Mimi also suggested that by working backwards from the end of the story oftentimes facilitates the writing and identifies paths that otherwise might not have emerged.

Lastly, Mimi offered to help by asking for a synopsis of my book to-date.  She's willing to read it and tax her brain for possible suggestions that might lead to a happy conclusion.

Writers like Mimi are a rare breed.  They are hardworking, creative individuals who love to tell stories for the pleasure and education of others. But they are just as giving when it comes to helping new authors get going in the business and are their biggest supporters.

Last Friday I was approached by a nana who told me of her nine-year-old daughter's love for writing.  She asked if I could spare some time to look at the child's work and offer any advise regarding her budding talent.  I read Amanda's stories and told the girl that the best way to become a good author was to write constantly.  I also pointed her in the direction of IlluStory A+ found online or in bookstores that would allow her to complete a book from beginning to end resulting in a hardcover edition.  Seeing her efforts materialized in that manner would be a great confidence builder.  Finally I gave her one of my children's books to solidify a writer-to-writer connection.

Professionals like Mimi Barbour make me proud to be a writer. My hope is that I will reach her status someday and that I will continue to reach out to others that share our passion for the printed word.

Monday, March 3, 2014

Tooth Fairy Files Bankruptcy

Liam, one of my six precocious grandsons, lost his first tooth yesterday,  According to his squeamish mother, while in the bathtub fiddling with the tooth that was holding on by a hair, the sucker finally let go.  Liam was ecstatic; his mother, ready to puke. But I'll save her story for another Monday.

After showing everybody in the family not only the tooth, but the cavernous hole that remained, he diligently placed it under his pillow.  By 8:30p.m. Liam was fast asleep and the tooth fairy made her way through the heavens to claim and pay up for yet another coveted acquisition.

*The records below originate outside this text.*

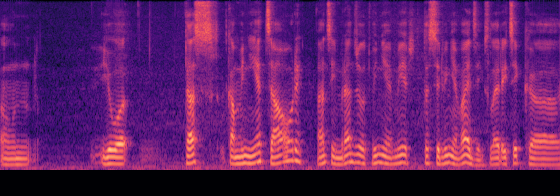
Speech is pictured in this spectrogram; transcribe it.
Un, jo tas, kam viņi iet cauri, acīm redzot, viņiem ir, tas ir viņiem vajadzīgs. Lai arī cik uh,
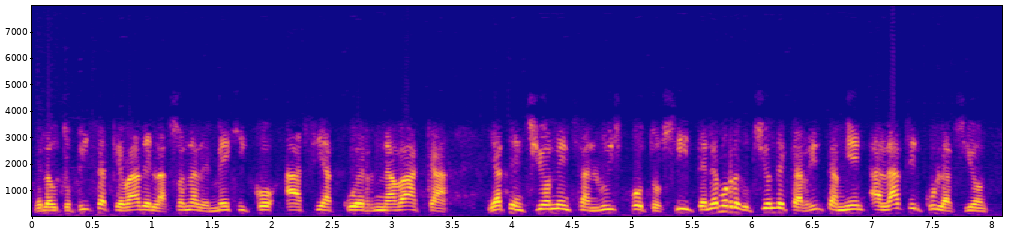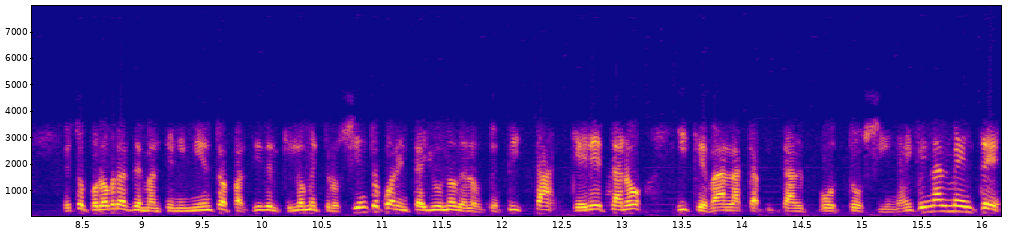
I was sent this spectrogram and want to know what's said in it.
de la autopista que va de la zona de México hacia Cuernavaca. Y atención en San Luis Potosí. Tenemos reducción de carril también a la circulación. Esto por obras de mantenimiento a partir del kilómetro 141 de la autopista Querétaro y que va a la capital potosina. Y finalmente,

I wonder if any of these toothless kids ever think for one minute about what the fairy actually does with all the rotten teeth she collects from virtually every household in the world!

Liam awakened unusually earlier today and, of course, lifted his pillow with reckless abandon.  Lo and behold! Two crisp one dollar bills were there for the taking.  Without any thought as to whether or not such a steep price for one measley tooth could have devastating consequences for the generous tooth fairy, Liam ran through the house shouting joyously that he was now a rich man!  Brings to mind another famous person in storytelling lore by the name of Ebenezer!

In 1949 I lost my first tooth.  I can't say I remember exactly what the circumstances were, but I do know what the tooth fairy paid me.  Ten cents, a mere pitance compared to today's standards.  That's an increase of 2000% over 65 years!  At this rate, the poor tooth fairy will undoubtedly have to file for bankruptcy within the next day or two.  She'll now be penniless, her home in foreclosure, and find herself out on the streets without promise or pension. After all the years bringing surprise and happiness to so many youngsters, the tooth fairy will be alone and broke.

Will anybody give a damn?  Actually there are two entities that will be concerned.  Namely, the IRS and the children who have yet to experience the lost of their first tooth.

The government will be looking into the tooth fairy's tax filings for over the past 100 years or so.  Since I'm quite sure she's never even heard of the April 15th deadline, chances are her fines are going to be in the millions plus a stint in the pokey!  Not paying taxes is a crime, tooth fairy, and if you do the crime, you'll have to do the time!

And as far as the kids go, lifting their pillows only to discover the absence of any sort of monetary gain for such an irreplaceable keepsake, their belief in the legendary fairy will be dashed forever!  Sadly, Liam's two younger brothers will never experience the joy of being rich courtesy of the infamously bankrupt tooth fairy.

Bah humbub, tooth fairy!  Oh, sorry, that's the other guy!